Abstract

Objective—To compare responses of bronchial rings obtained from healthy horses and horses affected with summer pasture-associated obstructive pulmonary disease (SPAOPD) to selected mediators of airway hyperreactivity in vitro.

Sample Population—Bronchial rings from 6 healthy horses and 6 horses affected with SPAOPD.

Procedure—Bronchial rings obtained from each group of horses were mounted in organ baths and attached to force transducers interfaced with a polygraph. After applying 2g of tension, each ring was allowed to equilibrate for 45 minutes in Tyrode's solution at 37 C. Cumulative concentration-response relationships to graded concentrations of selected mediators (10–8 to 10–4 M ) were determined and analyzed for significance at each concentration.

Results—Acetylcholine, histamine, 5-hydroxytryptamine, and leukotriene D4 induced concentrationdependent contractile responses in bronchial rings. Prostaglandin F induced weak and inconsistent contractile responses. The other 2 agents, norepinephrine and substance P, did not induce concentrationdependent responses. Considering the overall groupdrug effect, acetylcholine, histamine, 5-hydroxytryptamine, and leukotriene D4 were effective in inducing consistent concentration-dependent contractile responses in both groups. Only 5-hydroxytryptamine and histamine induced significant responses in contractility between groups. The response of bronchial rings from horses with SPAOPD to 5-hydroxytryptamine was significantly greater than those from control horses, whereas the response to histamine was significantly lower. Significant responses were evident at concentrations ranging from 10–6 to 10–4 M for both drugs.

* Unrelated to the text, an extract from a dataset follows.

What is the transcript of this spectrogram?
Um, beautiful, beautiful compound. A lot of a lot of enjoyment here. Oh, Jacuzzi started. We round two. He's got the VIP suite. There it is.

Conclusions and Clinical Relevance—Because the airways of horses with SPAOPD had increased responsiveness to 5-hydroxytryptamine in vitro, treatment modalities using 5-hydroxytryptamine antagonists should be investigated to address this phenomenon. (Am J Vet Res 2001;62:259–263).

Abstract

Objective—To compare responses of bronchial rings obtained from healthy horses and horses affected with summer pasture-associated obstructive pulmonary disease (SPAOPD) to selected mediators of airway hyperreactivity in vitro.

Sample Population—Bronchial rings from 6 healthy horses and 6 horses affected with SPAOPD.

Procedure—Bronchial rings obtained from each group of horses were mounted in organ baths and attached to force transducers interfaced with a polygraph. After applying 2g of tension, each ring was allowed to equilibrate for 45 minutes in Tyrode's solution at 37 C. Cumulative concentration-response relationships to graded concentrations of selected mediators (10–8 to 10–4 M ) were determined and analyzed for significance at each concentration.

Results—Acetylcholine, histamine, 5-hydroxytryptamine, and leukotriene D4 induced concentrationdependent contractile responses in bronchial rings. Prostaglandin F induced weak and inconsistent contractile responses. The other 2 agents, norepinephrine and substance P, did not induce concentrationdependent responses. Considering the overall groupdrug effect, acetylcholine, histamine, 5-hydroxytryptamine, and leukotriene D4 were effective in inducing consistent concentration-dependent contractile responses in both groups. Only 5-hydroxytryptamine and histamine induced significant responses in contractility between groups. The response of bronchial rings from horses with SPAOPD to 5-hydroxytryptamine was significantly greater than those from control horses, whereas the response to histamine was significantly lower. Significant responses were evident at concentrations ranging from 10–6 to 10–4 M for both drugs.

Conclusions and Clinical Relevance—Because the airways of horses with SPAOPD had increased responsiveness to 5-hydroxytryptamine in vitro, treatment modalities using 5-hydroxytryptamine antagonists should be investigated to address this phenomenon. (Am J Vet Res 2001;62:259–263).